(Stored dataset items)
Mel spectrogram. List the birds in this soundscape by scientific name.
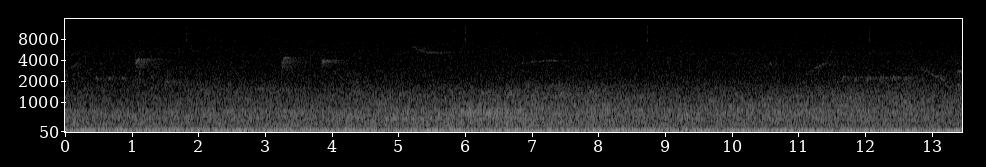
Turdus migratorius, Cardinalis cardinalis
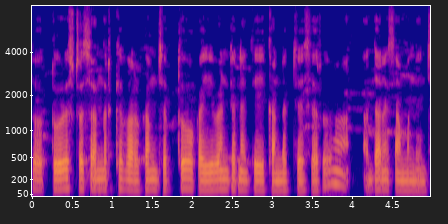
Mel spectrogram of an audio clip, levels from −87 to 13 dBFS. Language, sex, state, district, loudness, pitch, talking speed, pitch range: Telugu, male, Andhra Pradesh, Visakhapatnam, -23 LUFS, 100 Hz, 145 wpm, 95-105 Hz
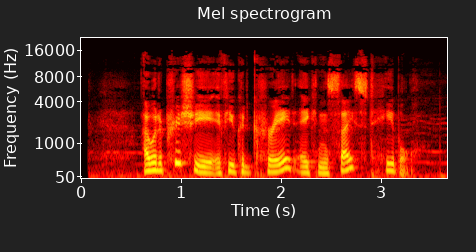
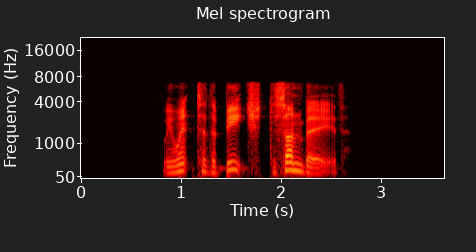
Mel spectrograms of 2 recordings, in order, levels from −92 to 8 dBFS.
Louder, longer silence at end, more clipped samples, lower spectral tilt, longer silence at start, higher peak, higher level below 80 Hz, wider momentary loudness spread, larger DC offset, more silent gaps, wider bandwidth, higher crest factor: first, -23 LUFS vs -36 LUFS; second, 0.05 s vs 1 s; neither; about the same, -4 dB/octave vs -3 dB/octave; second, 0.6 s vs 0.85 s; first, -6 dBFS vs -16 dBFS; first, -52 dBFS vs -80 dBFS; second, 9 LU vs 12 LU; neither; neither; first, 15.5 kHz vs 7.4 kHz; second, 18 dB vs 24 dB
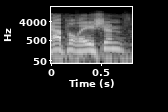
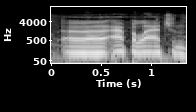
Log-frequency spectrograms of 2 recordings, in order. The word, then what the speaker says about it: Appalachian: Didn't you go to Appalachian? Appalachian, thank you. I always say it wrong.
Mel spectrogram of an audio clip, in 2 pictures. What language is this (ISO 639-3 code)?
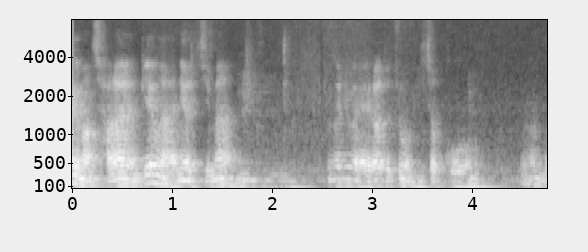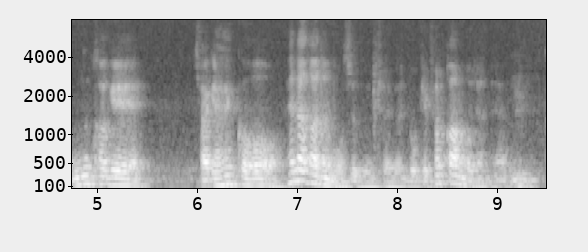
kor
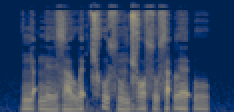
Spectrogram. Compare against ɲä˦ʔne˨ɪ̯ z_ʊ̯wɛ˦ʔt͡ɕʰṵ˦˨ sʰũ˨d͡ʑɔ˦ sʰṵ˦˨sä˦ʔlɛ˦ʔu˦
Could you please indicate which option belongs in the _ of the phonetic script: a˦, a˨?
a˨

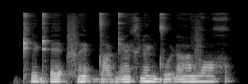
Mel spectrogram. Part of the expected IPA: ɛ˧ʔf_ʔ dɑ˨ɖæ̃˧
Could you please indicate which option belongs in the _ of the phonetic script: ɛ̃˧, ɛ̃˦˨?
ɛ̃˧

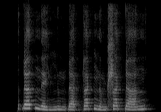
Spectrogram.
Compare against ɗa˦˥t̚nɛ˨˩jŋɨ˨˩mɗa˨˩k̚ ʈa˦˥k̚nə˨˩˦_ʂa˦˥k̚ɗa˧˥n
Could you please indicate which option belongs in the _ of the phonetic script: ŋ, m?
m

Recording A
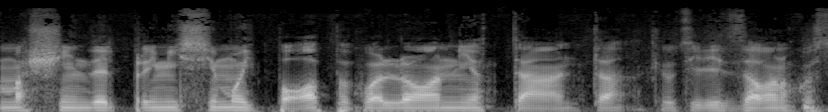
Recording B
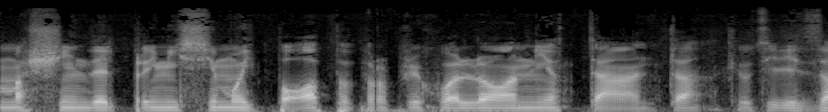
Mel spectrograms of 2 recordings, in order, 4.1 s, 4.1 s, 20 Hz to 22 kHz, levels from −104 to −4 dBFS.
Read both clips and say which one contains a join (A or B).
A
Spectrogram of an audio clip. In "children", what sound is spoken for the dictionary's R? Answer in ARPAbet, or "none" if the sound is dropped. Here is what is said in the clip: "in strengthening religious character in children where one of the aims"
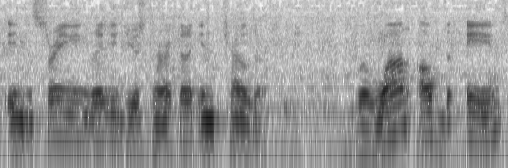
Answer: none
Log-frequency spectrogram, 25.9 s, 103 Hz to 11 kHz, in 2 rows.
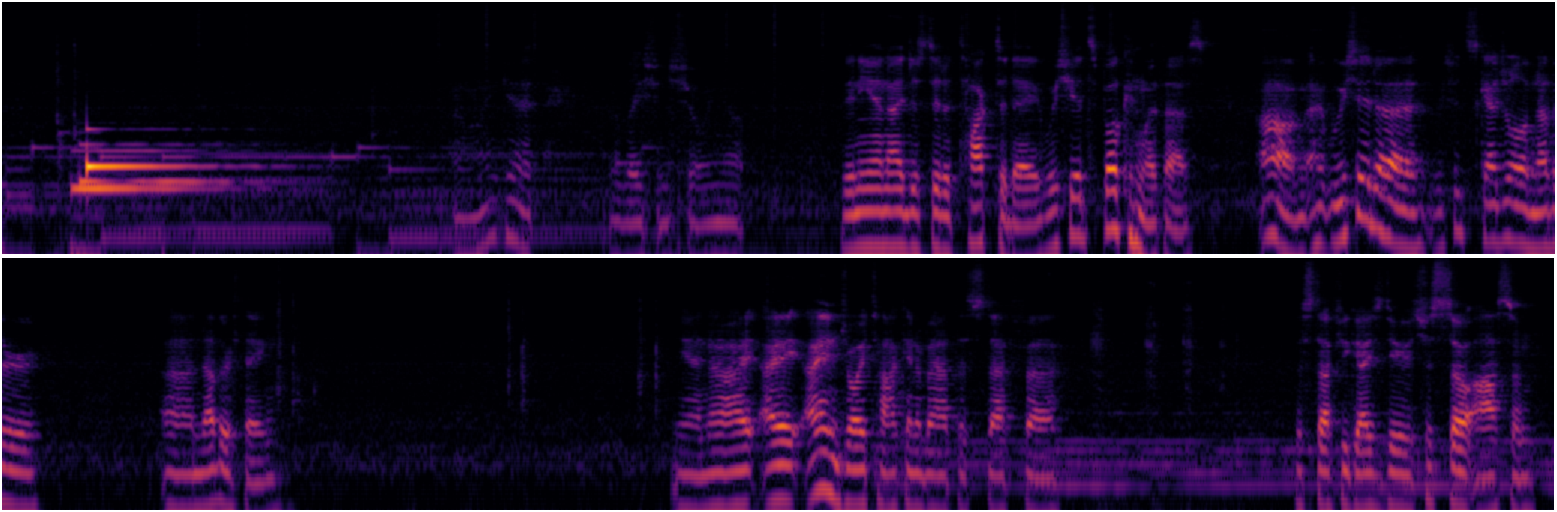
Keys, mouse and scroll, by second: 0.1 click, 0.4 Delete, 1.3 click, 1.8 click, 3.8 click, 5.3 click, 6.3 click, 11.8 click, 15.1 Delete, 16.2 click, 16.7 click, 18.1 click, 18.1 Delete, 19.1 click, 19.3 Delete, 19.9 click, 21.6 click, 22.0-23.1 scroll down 8, 23.2-24.5 middle drag, 25.3 middle click.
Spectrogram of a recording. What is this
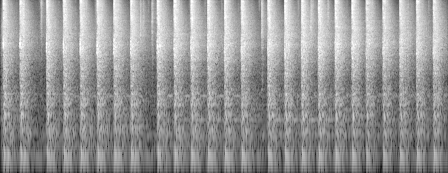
die, industrial, machine, factory, field-recording, metal, processing
die, factory, field-recording, industrial, machine, processing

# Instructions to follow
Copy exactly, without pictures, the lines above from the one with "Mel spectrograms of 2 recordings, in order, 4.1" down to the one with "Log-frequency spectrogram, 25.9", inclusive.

# Answer for the task
Mel spectrograms of 2 recordings, in order, 4.1 s, 4.1 s, 20 Hz to 22 kHz, levels from −104 to −4 dBFS.
Read both clips and say which one contains a join (A or B).
A
Spectrogram of an audio clip. In "children", what sound is spoken for the dictionary's R? Answer in ARPAbet, or "none" if the sound is dropped. Here is what is said in the clip: "in strengthening religious character in children where one of the aims"
Answer: none
Log-frequency spectrogram, 25.9 s, 103 Hz to 11 kHz, in 2 rows.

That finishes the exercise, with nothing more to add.